Data items:
▽
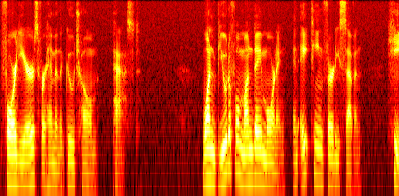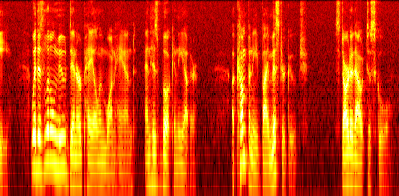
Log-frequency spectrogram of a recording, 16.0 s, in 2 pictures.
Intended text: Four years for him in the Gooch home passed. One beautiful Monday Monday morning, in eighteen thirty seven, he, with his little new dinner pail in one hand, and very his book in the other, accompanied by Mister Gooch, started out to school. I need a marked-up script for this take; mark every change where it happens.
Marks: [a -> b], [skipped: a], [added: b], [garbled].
Four years for him in the Gooch home passed. One beautiful Monday [skipped: Monday] morning, in eighteen thirty seven, he, with his little new dinner pail in one hand, and [skipped: very] his book in the other, accompanied by Mister Gooch, started out to school.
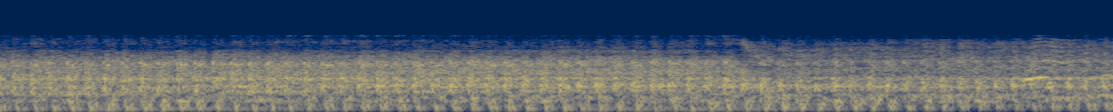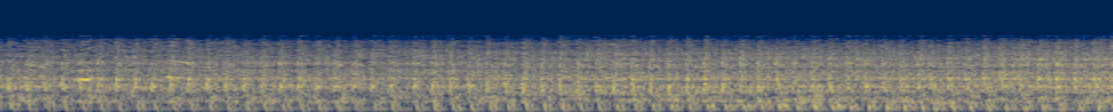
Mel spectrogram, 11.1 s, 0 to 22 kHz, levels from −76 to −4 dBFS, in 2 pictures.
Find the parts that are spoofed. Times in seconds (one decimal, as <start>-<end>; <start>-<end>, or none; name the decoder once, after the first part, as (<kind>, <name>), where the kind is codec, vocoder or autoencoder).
0.0-7.6 (vocoder, Vocos); 10.2-11.1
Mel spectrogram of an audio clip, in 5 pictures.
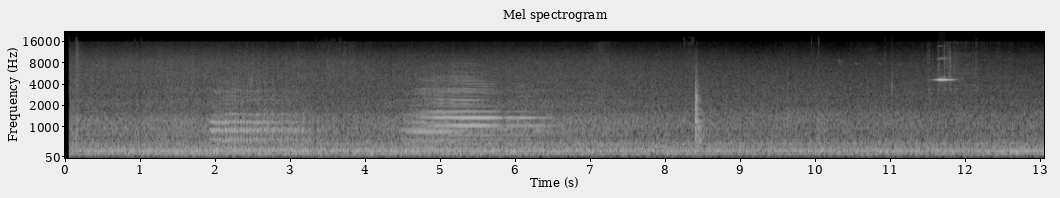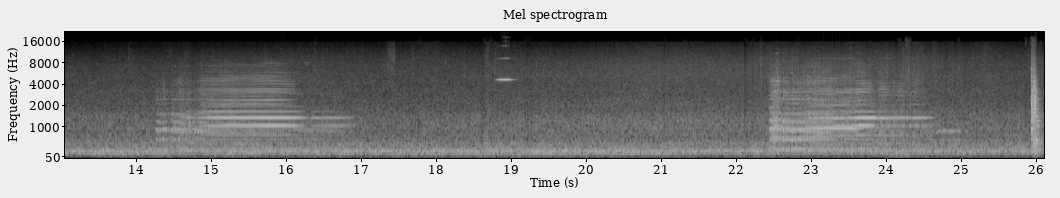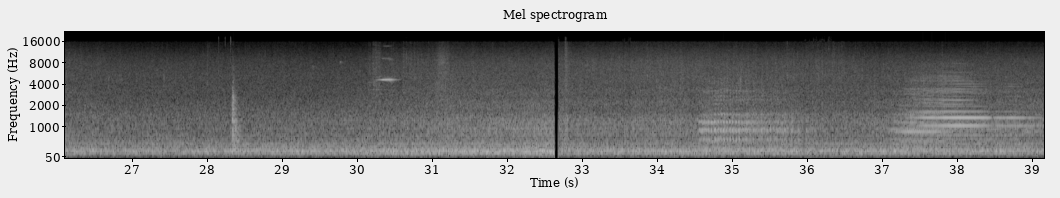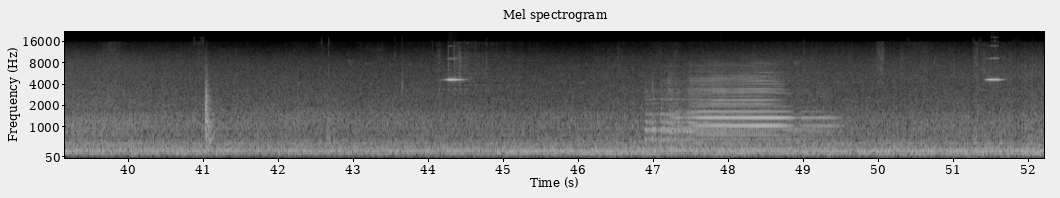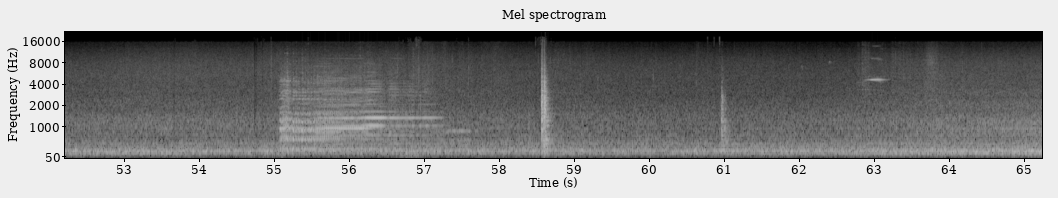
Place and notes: Grange Beg, Co. Tipperary, Ireland - Gate Swiss Cottage
Sounding Lines
by artists Claire Halpin and Maree Hensey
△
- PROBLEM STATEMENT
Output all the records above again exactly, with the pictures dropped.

- ANSWER SPACE
Log-frequency spectrogram of a recording, 16.0 s, in 2 pictures.
Intended text: Four years for him in the Gooch home passed. One beautiful Monday Monday morning, in eighteen thirty seven, he, with his little new dinner pail in one hand, and very his book in the other, accompanied by Mister Gooch, started out to school. I need a marked-up script for this take; mark every change where it happens.
Marks: [a -> b], [skipped: a], [added: b], [garbled].
Four years for him in the Gooch home passed. One beautiful Monday [skipped: Monday] morning, in eighteen thirty seven, he, with his little new dinner pail in one hand, and [skipped: very] his book in the other, accompanied by Mister Gooch, started out to school.
Mel spectrogram, 11.1 s, 0 to 22 kHz, levels from −76 to −4 dBFS, in 2 pictures.
Find the parts that are spoofed. Times in seconds (one decimal, as <start>-<end>; <start>-<end>, or none; name the decoder once, after the first part, as (<kind>, <name>), where the kind is codec, vocoder or autoencoder).
0.0-7.6 (vocoder, Vocos); 10.2-11.1
Mel spectrogram of an audio clip, in 5 pictures.
Place and notes: Grange Beg, Co. Tipperary, Ireland - Gate Swiss Cottage
Sounding Lines
by artists Claire Halpin and Maree Hensey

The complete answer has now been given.